—Everyone whose direct premium for the lowest cost available insurance plan is greater than 8% of income.
—Compared to the market-rate premiums that a person would be charged to purchase health insurance, the amount of the shared responsibility payment is modest.
—The annual payment is set at either a flat dollar amount or as a percentage of applicable income, whichever is greater. After a phase-in, by 2016 the annual flat dollar cap is $695 per person and the percentage of income cap is 2.5% of applicable income. Regardless of family size, there is a annual family flat dollar cap of $2085, while the percentage of income cap for families is identical to that for individuals.
—By way of comparison, in the absence of the reform enacted by the Affordable Care Act, the average annual premium cost in 2014 for a family of 4 is estimated to be about $11,300.
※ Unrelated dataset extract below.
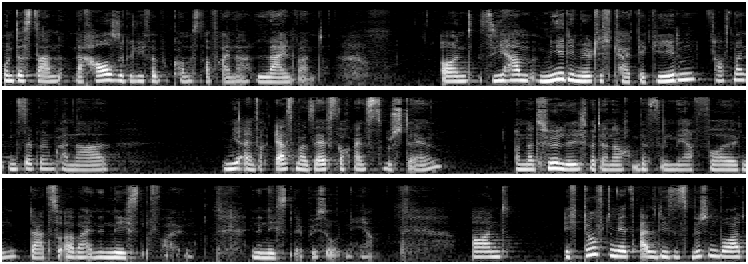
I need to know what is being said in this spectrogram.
und es dann nach Hause geliefert bekommst auf einer Leinwand. Und sie haben mir die Möglichkeit gegeben, auf meinem Instagram-Kanal mir einfach erstmal selbst auch eins zu bestellen. Und natürlich wird dann auch ein bisschen mehr folgen, dazu aber in den nächsten Folgen, in den nächsten Episoden hier. Und ich durfte mir jetzt also dieses Vision Board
Weighing the carrot and the stick
Precisely because the amount of the shared responsibility payment is relatively small compared to the cost of purchasing insurance coverage if no subsidies were available under the Affordable Care Act, the magnitude of the difference might seem to make the purchase of coverage so cost-prohibitive that an uninsured family would continue to gamble that they will stay healthy and never need to visit a doctor or a medical facility.
But the very generous subsidies available to middle-class families under the Affordable Care Act radically alter the calculation. In the example above, for a policy with a projected average annual cost of about $9,000, the maximum actual premium payment would be about $3,570 per year for a family of 4 with income of about $50,000. (The subsidy would be about $5,430.) In addition, if that family should need care, the out-of-pocket co-pays, co-insurance and deductibles would be limited. So the choice faced by this family is to:
—pay about $300 per month in subsidized premiums for a policy that provides an attractive level of coverage, with no annual or lifetime limits, or
—make a shared responsibility payment of about $170 per month, and “go bare,” hoping and praying that its members will never need the services of a doctor or an emergency room or other medical personnel – which might result in a substantial bill for which they would be personally liable.
Data show that, before the Affordable Care Act was passed, an individual in the United States incurred on average about $7,000 in health-care expenses annually, that 60% of adults without insurance visited a doctor’s office or an emergency room in a given year, and that each year there were more than 2.1 million hospitalizations of the uninsured. For 1.2 million of those hospitalizations, the hospital bill was greater than $10,000. For about 60,000 of those hospital stays, the bill was greater than $100,000. Our family knows personally – as in the case of our daughter – that a person without insurance could be billed $17,000 or more for an emergency room visit.
Given that context, the subsidies under the Affordable Care Act are likely to persuade most families with incomes less than 400% of poverty that it makes sense to purchase health insurance, using those subsidies, and get something for your money, rather than make a shared responsibility payment, remain uninsured, and get nothing for your money.
The Affordable Care Act makes currently uninsured families an offer they can’t refuse.
Bill Cibes is a former professor of government at Connecticut College and former chancellor of the Connecticut State University System. He formerly served as Secretary of the Office of Policy and Management in the administration of Governor Lowell P. Weicker.